Lead Photo: Jen Squires
JUNO-award winning, Prince Edward Island based The East Pointers recently released their new single “Two Weeks” from their sophomore LP ‘What We Leave Behind’. The melancholy song was co-written with Grammy awarding winning Gordie Sampson amid recording sessions at Nashville’s famed Sound Emporium last winter, where What We Leave Behind was cut. The song documents a passage depressingly common in the bands’ home province of Prince Edward Island and played out the world over in economically challenged communities: the need to leave home and travel far away from friends and family to find work.
The new album was produced by superstar East Coast-bred songwriter/producer Gordie Sampson and features a diverse selection of songs ranging from somber and hauntingly beautiful to joyous and celebratory. What We Leave Behind carves a new path for The East Pointers, as they continue to blur the lines between traditional and popular music and develop a devoted fan-base around the globe.
The East Pointers’ – fiddler/singer Tim Chaisson, banjoist Koady Chaisson and guitarist Jake Charron – blistering live shows and palpable authenticity make their instrumental tunes practically cartwheel and infuses their lyric-driven songs with poignancy and grace. The folk power trio who mix dynamic transatlantic Celtic sounds with three part-harmonies have been collecting accolades since the release of their debut album Secret Victory including, a 2017 Juno Award for “Traditional Roots Album of the Year” as well as a 2016 Canadian Folk Music Award for “Ensemble of the Year”.

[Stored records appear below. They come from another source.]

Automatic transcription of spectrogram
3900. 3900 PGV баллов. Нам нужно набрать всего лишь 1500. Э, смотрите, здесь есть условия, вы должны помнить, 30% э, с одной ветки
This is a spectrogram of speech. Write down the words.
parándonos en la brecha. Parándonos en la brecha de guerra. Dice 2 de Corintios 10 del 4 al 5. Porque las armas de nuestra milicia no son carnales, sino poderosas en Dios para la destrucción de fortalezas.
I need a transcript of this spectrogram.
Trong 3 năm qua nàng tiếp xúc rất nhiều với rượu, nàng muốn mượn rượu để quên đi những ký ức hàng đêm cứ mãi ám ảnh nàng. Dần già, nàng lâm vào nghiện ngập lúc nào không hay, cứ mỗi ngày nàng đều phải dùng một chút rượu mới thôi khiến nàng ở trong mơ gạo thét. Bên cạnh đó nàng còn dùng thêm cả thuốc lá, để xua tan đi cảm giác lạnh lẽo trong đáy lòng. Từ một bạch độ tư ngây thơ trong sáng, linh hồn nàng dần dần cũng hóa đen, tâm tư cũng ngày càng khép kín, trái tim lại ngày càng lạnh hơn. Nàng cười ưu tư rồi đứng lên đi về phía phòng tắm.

The band is currently in the midst of a massive international tour that started last fall and included dates in the UK, Australia and New Zealand; they are currently continuing their journey across Canada.
We had the opportunity to catch up with Tim Chaisson to discuss songwriting, their new single and what’s next.

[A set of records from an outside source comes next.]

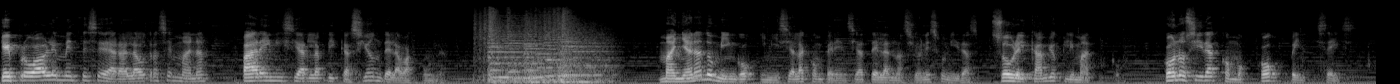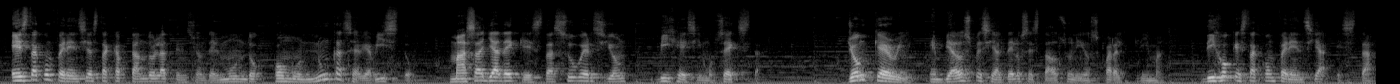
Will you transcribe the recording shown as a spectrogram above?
que probablemente se dará la otra semana para iniciar la aplicación de la vacuna. Mañana domingo inicia la conferencia de las Naciones Unidas sobre el cambio climático, conocida como COP26. Esta conferencia está captando la atención del mundo como nunca se había visto, más allá de que esta es su versión vigésimo sexta. John Kerry, enviado especial de los Estados Unidos para el clima, dijo que esta conferencia está,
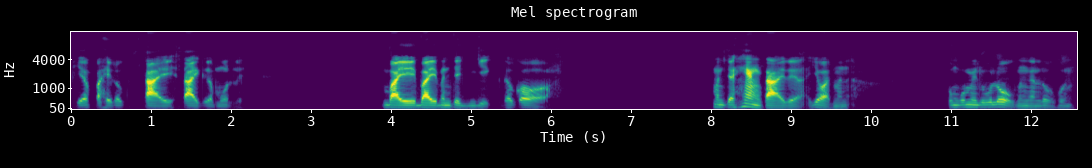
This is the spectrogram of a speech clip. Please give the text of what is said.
เพี้ยไฟแล้ว ตายตายเกือบหมดเลย ใบใบมันจะหยิกแล้วก็ มันจะแห้งตายเลยอยอดมันผมก็ไม่รู้โรคเหมือนกันโรคพวกนี้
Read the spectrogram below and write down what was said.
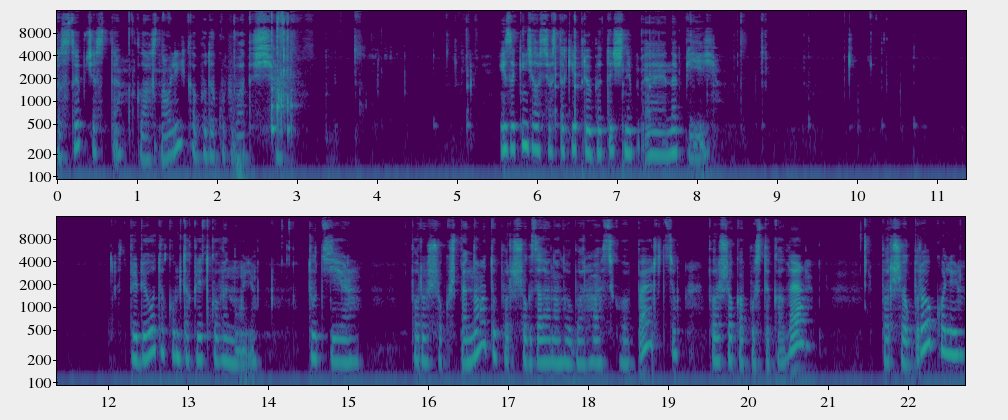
розсипчасте, класна олійка, буду купувати ще. І закінчився ось такий пребіотичний е, напій. з пребіотиком та клітковиною. Тут є порошок шпинату, порошок зеленого болгарського перцю, порошок капусти кале, порошок брокколі,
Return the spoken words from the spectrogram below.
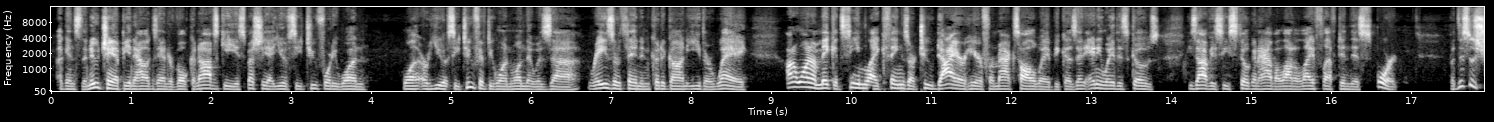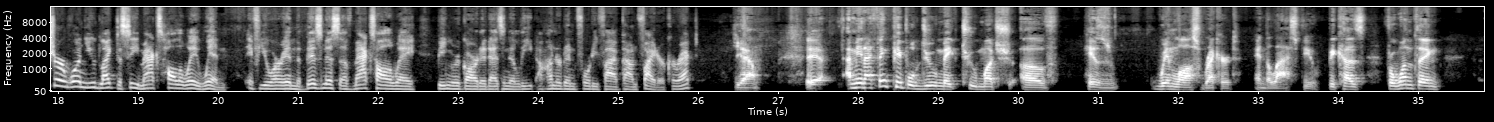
Against the new champion Alexander Volkanovski, especially at UFC 241 one or UFC 251, one that was uh, razor thin and could have gone either way. I don't want to make it seem like things are too dire here for Max Holloway because any way this goes, he's obviously still going to have a lot of life left in this sport. But this is sure one you'd like to see Max Holloway win if you are in the business of Max Holloway being regarded as an elite 145 pound fighter, correct? Yeah. yeah. I mean, I think people do make too much of his win loss record in the last few because, for one thing,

Kat: Could you talk about the inspiration behind your single “Two Weeks”?
TC: Well, the conversation of ‘two weeks on, two weeks off’ is a common one around home. We have so many family and friends who travel to Alberta to make their living (Koady did it for a while before taking up the tenor banjo full time). We know from being surrounded by it that it’s not always easy. When we were writing with Gordie Sampson (another east coaster) we took a crack at writing something that captured that struggle and a few hours later the song was done.
Kat: What is your songwriting process like?
TC: It’s always different! We spend so much time on the road that we don’t necessarily block out specific ‘writing times’. With tune writing, we’re always kinda picking at it but we’ve been enjoying co-writing with our friends when we have a few days off on the road. Just whenever inspiration strikes!
Kat: Could you speak a little on your musical idols or role models?
TC: Oh geez, there are so many. Koady and I grew up on Prince Edward Island so we were basically exposed only to east coast folk artists – The Rankin Family, Natalie MacMaster, Great Big Sea, (along with our older siblings and cousins who were monster players). There was also Sloan and Joel Plaskett Emergency who tore it up too. All three of us bonded over trad music initially though since it was our first musical passion.
Kat: Have you ever been given any advice in regards to your music career that you felt you really connected with or made an impact?
TC: Treating everyone good, at all times. The connections you develop with other musicians and music lovers is a special one that not everyone gets to experience. We’re just lucky to be able to do what we do and we’re very grateful :)
Kat: What’s on your playlist right now?
TC: A mix! Lately though… John Butler Trio, Alysha Brilla, Bruce Springsteen, Bahamas, Donovan Woods, Liz Carroll… So much more.
Kat: What can your fans expect from you next?
TC: More touring! We’re in Canada for the next few weeks and then USA until May. And then summer festivals! Woo!
To discover more about The East Pointers visit: http://eastpointers.ca